April is a time for transitions: spring training becomes the home opener and the Twin’s season. Crocus and forsythia start showing themselves in purple and gaudy yellow. Other flowers ready themselves for full flowering—I can see one of my favorites, the perennial bleeding heart, poking out of the ground.
At Augsburg, we’ve recently said goodbye to one of our greats: the honorable Martin Sabo ’59. According to his wife, Sylvia, he’d known his time was near and planned his own service of remembrance. It was a remarkable celebration of his life.
He stood for so much of what it means to be an Auggie. He carried a spirit of hospitality to all while living a life of great service to others, especially to the citizens of Minnesota as a longtime law maker. Even after his retirement, he stayed active with Augsburg, attending events and participating in the life of the College. He loved keeping in touch with his friends, with today’s students, and with our faculty and staff.
Augsburg has always thought of itself as educating for service. It’s in the bones of the place. It captures my imagination to think of one of today’s students as a future public servant and leader like Martin Sabo. Is there a young person here today on campus dedicated to learning, to seeking out his/her vocation and preparing for a life of public service? As people remembered Martin, they also remembered those who shaped the values and actions of so many Auggies. In particular, people think of Dr. Joel Torstensen, faculty emeritus, who taught Martin sociology; he founded the Social Work Department and dedicated himself to the cause of social justice.
Martin’s life reveals a true clarity of purpose that he carried over the whole course of his life. Through Augsburg, he discovered his vocation and calling and lived into it all his life.

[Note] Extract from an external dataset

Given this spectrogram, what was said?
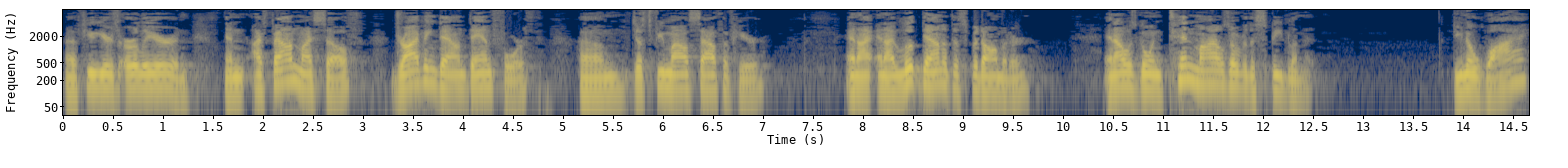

The two are intertwined and reflect one another. Martin Sabo reflects on Augsburg and Augsburg reflects in Martin.
Augsburg, too, embraces clarity of purpose. We’ve rededicated ourselves to our mission:

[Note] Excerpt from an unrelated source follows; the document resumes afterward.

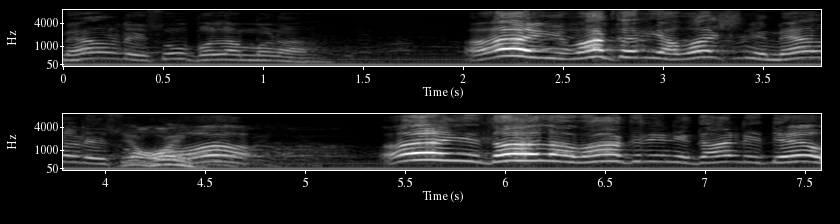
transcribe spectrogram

Augsburg educates students to be informed citizens, thoughtful stewards, critical thinkers, and responsible leaders.
Small to our students and big for the world.
That’s why we created the Martin Sabo Center for Civic Engagement: to foster the vital and ongoing efforts to promote democratic action in community. Students come to Augsburg with a measure of civic commitment. The Center focuses on empowering all students to become agents of democratic renewal and change.
I’m so grateful for the life of Martin Sabo and for the generosity with which he lived life. He brought greater visibility and focus to the work of Augsburg. I’m glad that we continued to be such a meaningful part of his life. It’s something special that makes us relevant, a place where people stay in conversation with each other.
As Vice President for Advancement, I’m really pleased to share that we’ve started efforts to secure additional investments in the Sabo Center’s endowment with an eye to expand the clarity of vision embodied by Martin Sabo. If you would like to know more, please let me know. I’d be happy to speak with you about the Center and civic engagement at Augsburg or whatever is on your mind this spring.
You can find me at 612-330-1177, firstname.lastname@example.org, or on twitter @heather_riddle
Vice President Advancement